The Neo-Knitwear Age Is Already Upon Us-------
Some trends are easy to identify because they come at you all at once, like ultra-mega-platforms and leather leggings. But other trends mark eras. They’re usually the ones that sneak up on you. Take knits: Word that up-and-coming London designer Mark Fast would be designing a range for Topshop arrived on the same day this week it was announced that H&M would be collaborating with the legendary Sonia Rykiel.
Together, it amounted to a ratification of the emerging interest in knitwear dressing. Rykiel, of course, essentially invented sweater dressing. Fast, on the other hand, is one of several young designers giving knits a major rethink. Rodarte and Ohne Titel are among that same group. Fast’s super-sexy knit dresses are closer in spirit to vintage Hervé Léger bandage dresses than they are to Rykiel’s striped jumpers. (He’d probably die before he made a cardigan.) But as far apart as the two designers may be aesthetically, their work starts with the same length of yarn.
Why the sudden passion for knits? We posed the question to Louise Goldin, whose eponymous line is based on knits she drapes and pleats like fabric. This season, she also debuted her capsule collection for old-school cashmere brand Ballantyne, where she’s now creative director. (Here’s one look pictured at left.) “Why anyone else gets into knits, I can’t say, because I got into it by accident,” Goldin explained. “When I started school, I was encouraged to explore knits because working with them, you can learn about everything. Draping, patternmaking, textile development.” Goldin continued that she’s not trying to replace Ballantyne’s traditionalist approach with anything too avant-garde—at least not for now. “Before I do anything else, I want to play with the brand’s blends, and their knitting techniques,” she noted. “That is the key difference.
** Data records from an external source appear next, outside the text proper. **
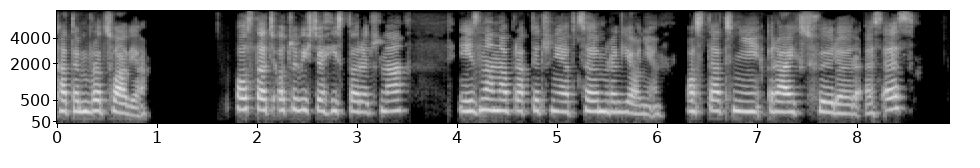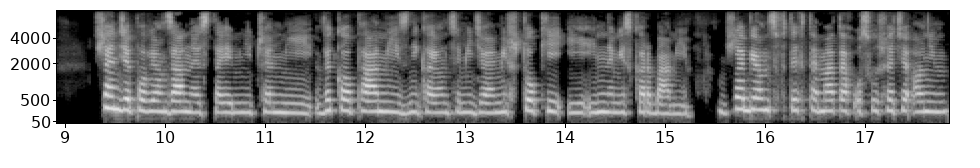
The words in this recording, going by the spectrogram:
Katem Wrocławia. Postać oczywiście historyczna i znana praktycznie w całym regionie. Ostatni Reichsführer SS, wszędzie powiązany z tajemniczymi wykopami, znikającymi dziełami sztuki i innymi skarbami. Grzebiąc w tych tematach usłyszycie o nim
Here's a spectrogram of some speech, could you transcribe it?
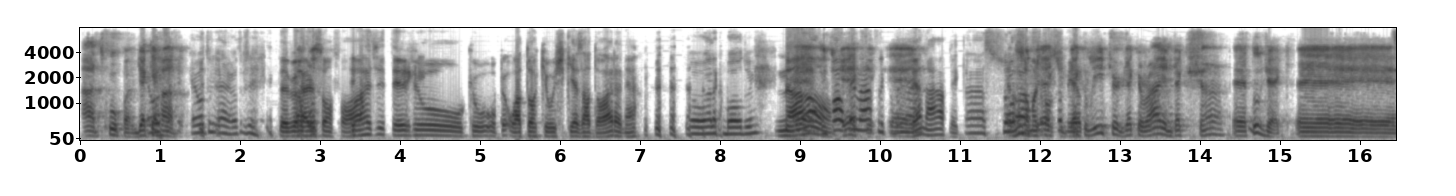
Ah, desculpa, Jack é errado. outro, é outro, é outro jeito. Teve o Ah, Harrison Ford, teve o, que o, o ator que o Esquias adora, né? O Alec Baldwin. Não, Oh, Ben Jack, Affleck, é, Ben Ben Affleck. A so, É só Jack, medos. Jack Reacher, Jack Ryan, Jack Chan, é tudo Jack. É...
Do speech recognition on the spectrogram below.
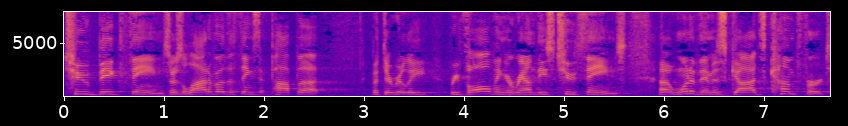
two big themes. There's a lot of other things that pop up, but they're really revolving around these two themes. Uh, one of them is God's comfort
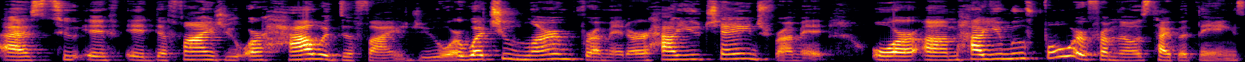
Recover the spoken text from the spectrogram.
as to if it defines you or how it defines you or what you learn from it or how you change from it or um, how you move forward from those type of things.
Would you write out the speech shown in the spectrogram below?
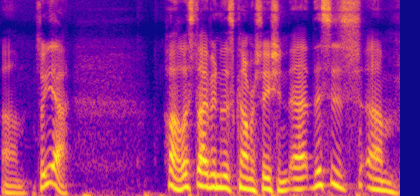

When you’re working with a knit, you’re the one creating the fabric. You start from scratch.”